┌──

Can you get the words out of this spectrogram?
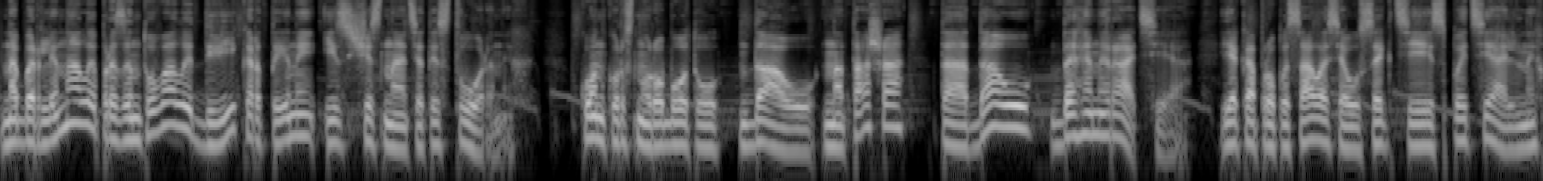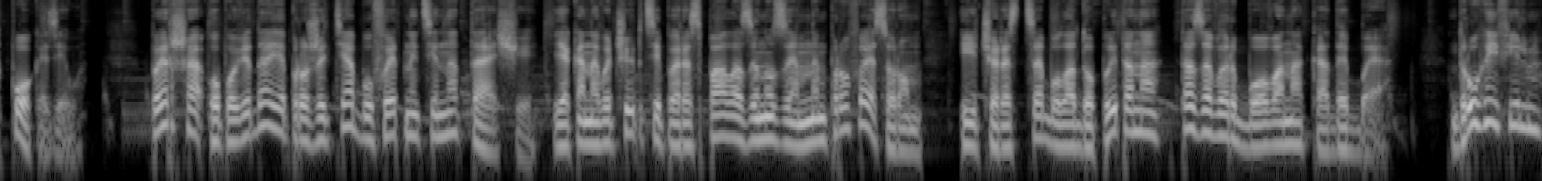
На Берлінале презентували дві картини із 16 створених: конкурсну роботу Дау Наташа та Дау Дегенерація, яка прописалася у секції спеціальних показів. Перша оповідає про життя буфетниці Наташі, яка на вечірці переспала з іноземним професором і через це була допитана та завербована КДБ. Другий фільм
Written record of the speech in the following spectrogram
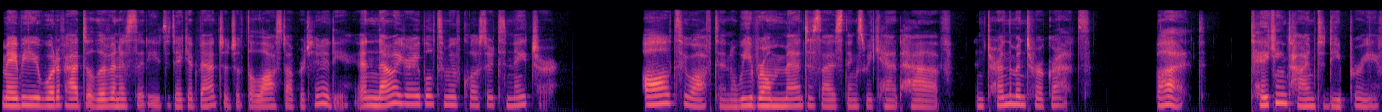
Maybe you would have had to live in a city to take advantage of the lost opportunity, and now you're able to move closer to nature. All too often, we romanticize things we can't have and turn them into regrets. But taking time to debrief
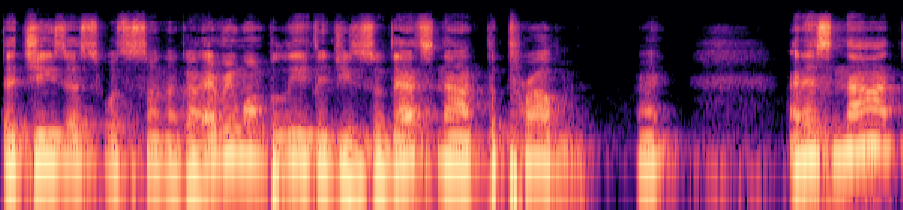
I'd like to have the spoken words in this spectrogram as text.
that Jesus was the Son of God. Everyone believed in Jesus, so that's not the problem, right? And it's not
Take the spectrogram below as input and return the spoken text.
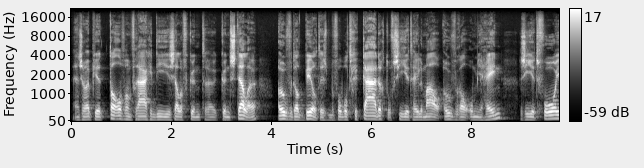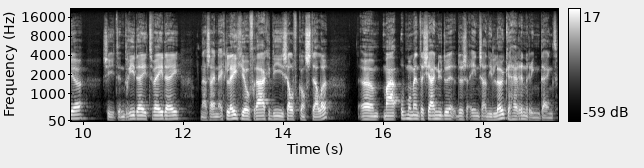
En zo heb je tal van vragen die je zelf kunt, uh, kunt stellen over dat beeld. Is bijvoorbeeld gekaderd of zie je het helemaal overal om je heen? Zie je het voor je? Zie je het in 3D, 2D? Nou, zijn echt legio vragen die je zelf kan stellen. Um, maar op het moment dat jij nu dus eens aan die leuke herinnering denkt,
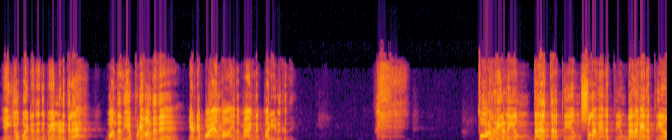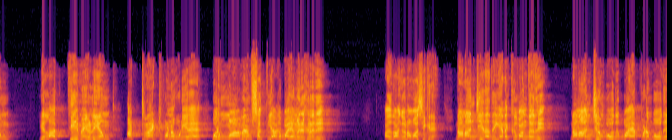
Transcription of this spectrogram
எங்கேயோ போயிட்டு இருந்தது இப்போ என்னிடத்துல வந்தது. எப்படி வந்தது? என்னுடைய பயம்தான் இதை மேக்னெட் மாதிரி இழுக்குது. தோல்விகளையும் தரித்திரத்தையும் சுகவீனத்தையும் பலவீனத்தையும் எல்லா தீமைகளையும் அட்ராக்ட் பண்ணக்கூடிய ஒரு மாபெரும் சக்தியாக பயம் இருக்கிறது. அதுதான் அங்க நான் வாசிக்கிறேன். நான் அஞ்சினது எனக்கு வந்தது. நான் அஞ்சும் போது பயப்படும் போது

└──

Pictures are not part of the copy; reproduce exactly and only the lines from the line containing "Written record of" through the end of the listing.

• **EXERCISE OUTPUT**
Written record of the speech in the following spectrogram
Maybe you would have had to live in a city to take advantage of the lost opportunity, and now you're able to move closer to nature. All too often, we romanticize things we can't have and turn them into regrets. But taking time to debrief
I'd like to have the spoken words in this spectrogram as text.
that Jesus was the Son of God. Everyone believed in Jesus, so that's not the problem, right? And it's not
Take the spectrogram below as input and return the spoken text.
En zo heb je tal van vragen die je zelf kunt, uh, kunt stellen over dat beeld. Is bijvoorbeeld gekaderd of zie je het helemaal overal om je heen? Zie je het voor je? Zie je het in 3D, 2D? Nou, zijn echt legio vragen die je zelf kan stellen. Um, maar op het moment dat jij nu dus eens aan die leuke herinnering denkt,
Transcription of this spectrogram
எங்கேயோ போயிட்டு இருந்தது இப்போ என்னிடத்துல வந்தது. எப்படி வந்தது? என்னுடைய பயம்தான் இதை மேக்னெட் மாதிரி இழுக்குது. தோல்விகளையும் தரித்திரத்தையும் சுகவீனத்தையும் பலவீனத்தையும் எல்லா தீமைகளையும் அட்ராக்ட் பண்ணக்கூடிய ஒரு மாபெரும் சக்தியாக பயம் இருக்கிறது. அதுதான் அங்க நான் வாசிக்கிறேன். நான் அஞ்சினது எனக்கு வந்தது. நான் அஞ்சும் போது பயப்படும் போது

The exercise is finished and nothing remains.